▶ REQUIRED WORK:
Leave out the images and repeat every entry below exactly.

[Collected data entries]
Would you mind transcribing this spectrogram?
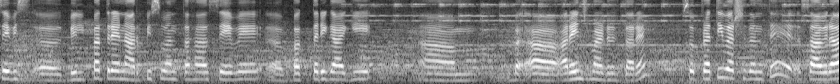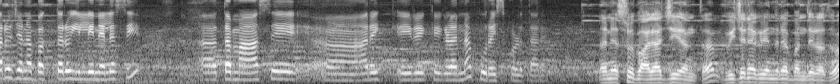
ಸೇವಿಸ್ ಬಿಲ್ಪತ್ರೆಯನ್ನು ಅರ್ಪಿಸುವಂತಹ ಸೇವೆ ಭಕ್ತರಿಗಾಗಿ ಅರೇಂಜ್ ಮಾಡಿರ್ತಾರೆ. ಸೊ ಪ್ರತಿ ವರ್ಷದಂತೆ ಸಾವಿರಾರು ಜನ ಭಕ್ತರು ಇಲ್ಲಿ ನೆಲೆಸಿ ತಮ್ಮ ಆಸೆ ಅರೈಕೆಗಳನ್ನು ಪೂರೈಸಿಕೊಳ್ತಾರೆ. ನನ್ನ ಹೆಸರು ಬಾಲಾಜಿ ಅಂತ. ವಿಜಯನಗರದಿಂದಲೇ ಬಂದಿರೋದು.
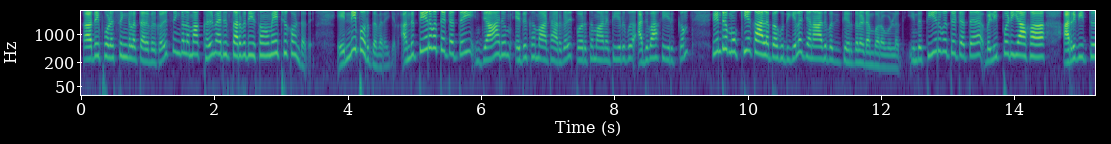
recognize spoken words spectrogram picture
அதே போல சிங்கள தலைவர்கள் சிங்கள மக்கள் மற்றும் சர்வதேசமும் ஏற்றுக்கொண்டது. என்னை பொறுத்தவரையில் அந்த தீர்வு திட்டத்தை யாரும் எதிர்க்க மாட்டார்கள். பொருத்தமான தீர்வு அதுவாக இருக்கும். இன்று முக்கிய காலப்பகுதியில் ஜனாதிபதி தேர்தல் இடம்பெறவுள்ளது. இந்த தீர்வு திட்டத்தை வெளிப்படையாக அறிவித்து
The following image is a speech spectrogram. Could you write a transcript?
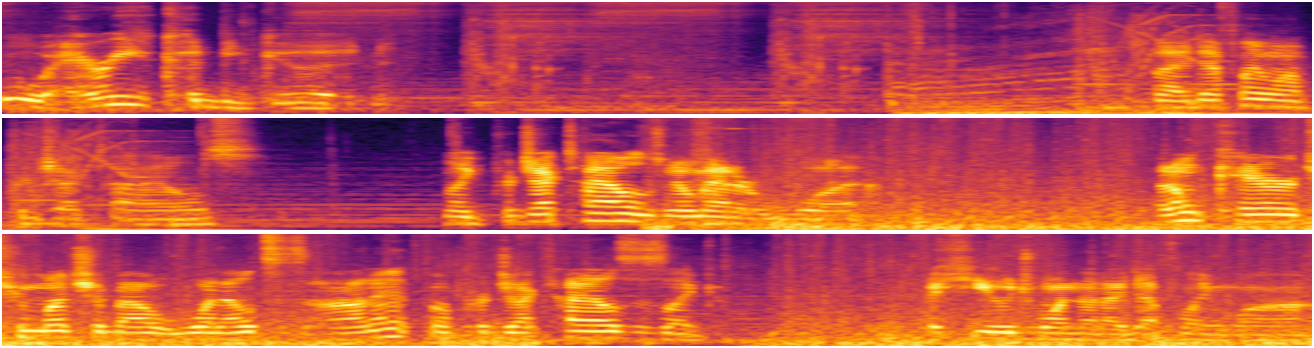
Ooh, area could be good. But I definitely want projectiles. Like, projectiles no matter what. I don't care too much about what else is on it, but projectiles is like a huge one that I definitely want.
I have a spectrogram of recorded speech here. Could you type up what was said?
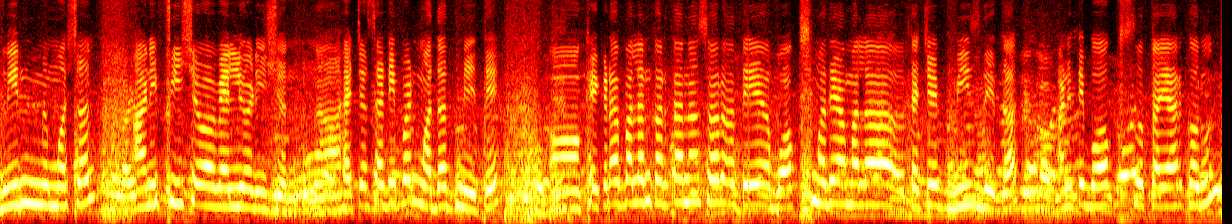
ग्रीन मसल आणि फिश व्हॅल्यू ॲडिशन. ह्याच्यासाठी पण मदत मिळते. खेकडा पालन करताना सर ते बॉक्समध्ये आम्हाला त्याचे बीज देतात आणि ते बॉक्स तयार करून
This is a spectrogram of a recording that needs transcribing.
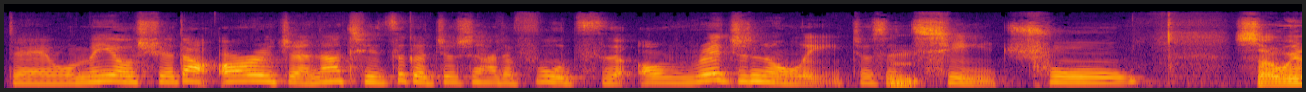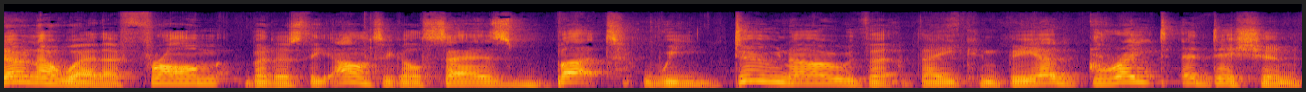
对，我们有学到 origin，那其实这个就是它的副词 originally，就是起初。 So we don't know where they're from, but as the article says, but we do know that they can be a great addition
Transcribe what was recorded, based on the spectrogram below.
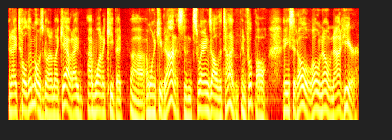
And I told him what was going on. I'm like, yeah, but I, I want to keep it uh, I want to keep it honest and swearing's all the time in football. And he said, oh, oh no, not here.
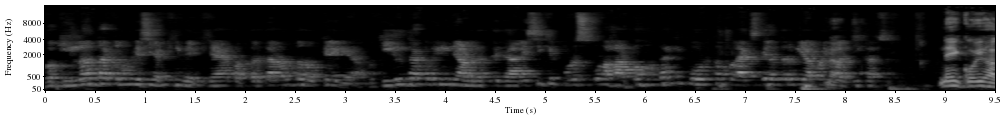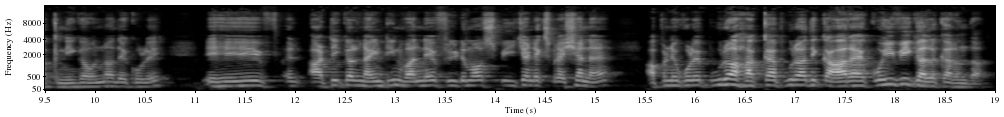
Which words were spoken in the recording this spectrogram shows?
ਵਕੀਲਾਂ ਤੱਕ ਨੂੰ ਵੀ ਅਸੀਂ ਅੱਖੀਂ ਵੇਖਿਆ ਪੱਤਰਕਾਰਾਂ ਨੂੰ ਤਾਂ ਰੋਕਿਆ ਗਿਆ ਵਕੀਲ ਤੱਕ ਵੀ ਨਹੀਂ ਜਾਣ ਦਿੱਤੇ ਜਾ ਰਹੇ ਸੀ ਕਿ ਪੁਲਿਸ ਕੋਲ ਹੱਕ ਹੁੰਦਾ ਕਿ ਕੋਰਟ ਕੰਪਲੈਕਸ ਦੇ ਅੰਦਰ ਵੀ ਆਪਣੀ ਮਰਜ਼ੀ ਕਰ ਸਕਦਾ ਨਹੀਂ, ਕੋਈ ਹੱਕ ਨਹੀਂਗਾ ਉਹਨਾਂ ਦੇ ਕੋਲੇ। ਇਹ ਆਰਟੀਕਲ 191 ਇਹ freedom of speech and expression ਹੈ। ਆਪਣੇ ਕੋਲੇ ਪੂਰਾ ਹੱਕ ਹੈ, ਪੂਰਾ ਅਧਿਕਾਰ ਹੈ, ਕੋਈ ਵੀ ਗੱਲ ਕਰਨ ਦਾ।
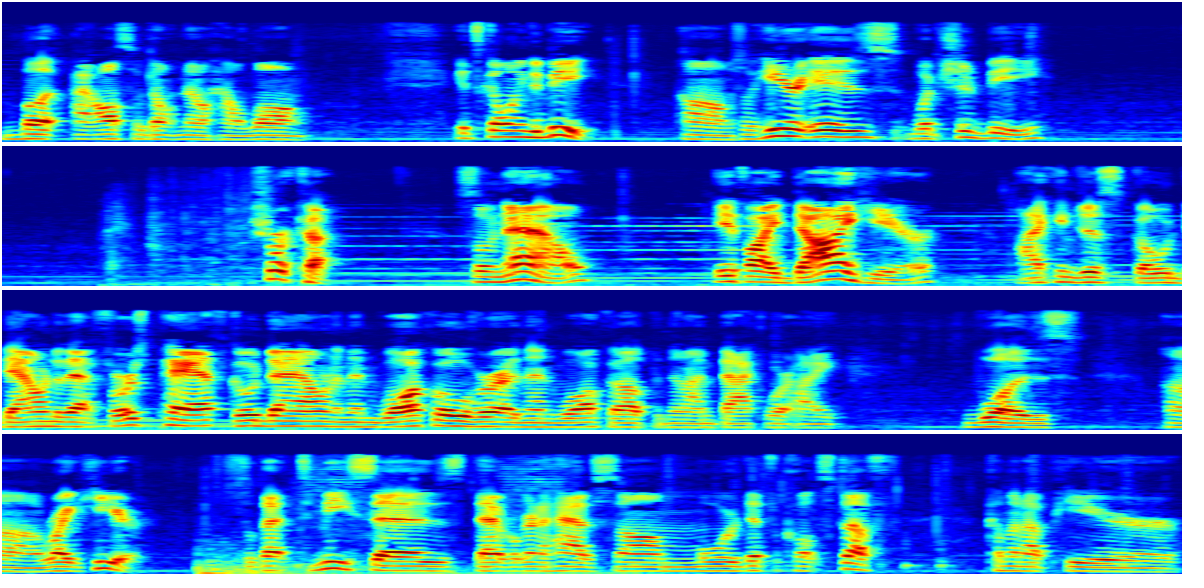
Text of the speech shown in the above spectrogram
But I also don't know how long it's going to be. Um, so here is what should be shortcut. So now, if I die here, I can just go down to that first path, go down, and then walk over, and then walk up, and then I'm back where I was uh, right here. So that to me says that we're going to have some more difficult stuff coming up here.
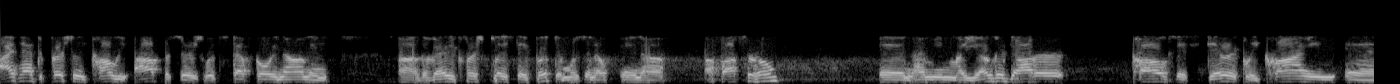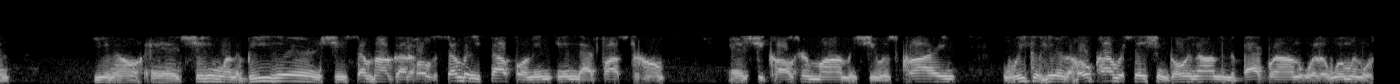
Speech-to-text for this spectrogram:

▶ TASK ANSWER:
Would you mind transcribing this spectrogram?
ಸೇವಿಸ್ ಬಿಲ್ಪತ್ರೆಯನ್ನು ಅರ್ಪಿಸುವಂತಹ ಸೇವೆ ಭಕ್ತರಿಗಾಗಿ ಅರೇಂಜ್ ಮಾಡಿರ್ತಾರೆ. ಸೊ ಪ್ರತಿ ವರ್ಷದಂತೆ ಸಾವಿರಾರು ಜನ ಭಕ್ತರು ಇಲ್ಲಿ ನೆಲೆಸಿ ತಮ್ಮ ಆಸೆ ಅರೈಕೆಗಳನ್ನು ಪೂರೈಸಿಕೊಳ್ತಾರೆ. ನನ್ನ ಹೆಸರು ಬಾಲಾಜಿ ಅಂತ. ವಿಜಯನಗರದಿಂದಲೇ ಬಂದಿರೋದು.
recognize spoken words spectrogram picture
அதே போல சிங்கள தலைவர்கள் சிங்கள மக்கள் மற்றும் சர்வதேசமும் ஏற்றுக்கொண்டது. என்னை பொறுத்தவரையில் அந்த தீர்வு திட்டத்தை யாரும் எதிர்க்க மாட்டார்கள். பொருத்தமான தீர்வு அதுவாக இருக்கும். இன்று முக்கிய காலப்பகுதியில் ஜனாதிபதி தேர்தல் இடம்பெறவுள்ளது. இந்த தீர்வு திட்டத்தை வெளிப்படையாக அறிவித்து
The following image is a speech spectrogram. Could you write a transcript?
Ooh, area could be good. But I definitely want projectiles. Like, projectiles no matter what. I don't care too much about what else is on it, but projectiles is like a huge one that I definitely want.
I have a spectrogram of recorded speech here. Could you type up what was said?
ग्रीन मसल आणि फिश व्हॅल्यू ॲडिशन. ह्याच्यासाठी पण मदत मिळते. खेकडा पालन करताना सर ते बॉक्समध्ये आम्हाला त्याचे बीज देतात आणि ते बॉक्स तयार करून
This is a spectrogram of a recording that needs transcribing.
对，我们有学到 origin，那其实这个就是它的副词 originally，就是起初。 So we don't know where they're from, but as the article says, but we do know that they can be a great addition
Transcribe what was recorded, based on the spectrogram below.
And I told him what was going on. I'm like, yeah, but I, I want to keep it uh, I want to keep it honest and swearing's all the time in football. And he said, oh, oh no, not here.
Which words were spoken in the recording this spectrogram shows?
ਵਕੀਲਾਂ ਤੱਕ ਨੂੰ ਵੀ ਅਸੀਂ ਅੱਖੀਂ ਵੇਖਿਆ ਪੱਤਰਕਾਰਾਂ ਨੂੰ ਤਾਂ ਰੋਕਿਆ ਗਿਆ ਵਕੀਲ ਤੱਕ ਵੀ ਨਹੀਂ ਜਾਣ ਦਿੱਤੇ ਜਾ ਰਹੇ ਸੀ ਕਿ ਪੁਲਿਸ ਕੋਲ ਹੱਕ ਹੁੰਦਾ ਕਿ ਕੋਰਟ ਕੰਪਲੈਕਸ ਦੇ ਅੰਦਰ ਵੀ ਆਪਣੀ ਮਰਜ਼ੀ ਕਰ ਸਕਦਾ ਨਹੀਂ, ਕੋਈ ਹੱਕ ਨਹੀਂਗਾ ਉਹਨਾਂ ਦੇ ਕੋਲੇ। ਇਹ ਆਰਟੀਕਲ 191 ਇਹ freedom of speech and expression ਹੈ। ਆਪਣੇ ਕੋਲੇ ਪੂਰਾ ਹੱਕ ਹੈ, ਪੂਰਾ ਅਧਿਕਾਰ ਹੈ, ਕੋਈ ਵੀ ਗੱਲ ਕਰਨ ਦਾ।
Text of the speech shown in the above spectrogram
But I also don't know how long it's going to be. Um, so here is what should be shortcut. So now, if I die here, I can just go down to that first path, go down, and then walk over, and then walk up, and then I'm back where I was uh, right here. So that to me says that we're going to have some more difficult stuff coming up here.
Speech-to-text for this spectrogram:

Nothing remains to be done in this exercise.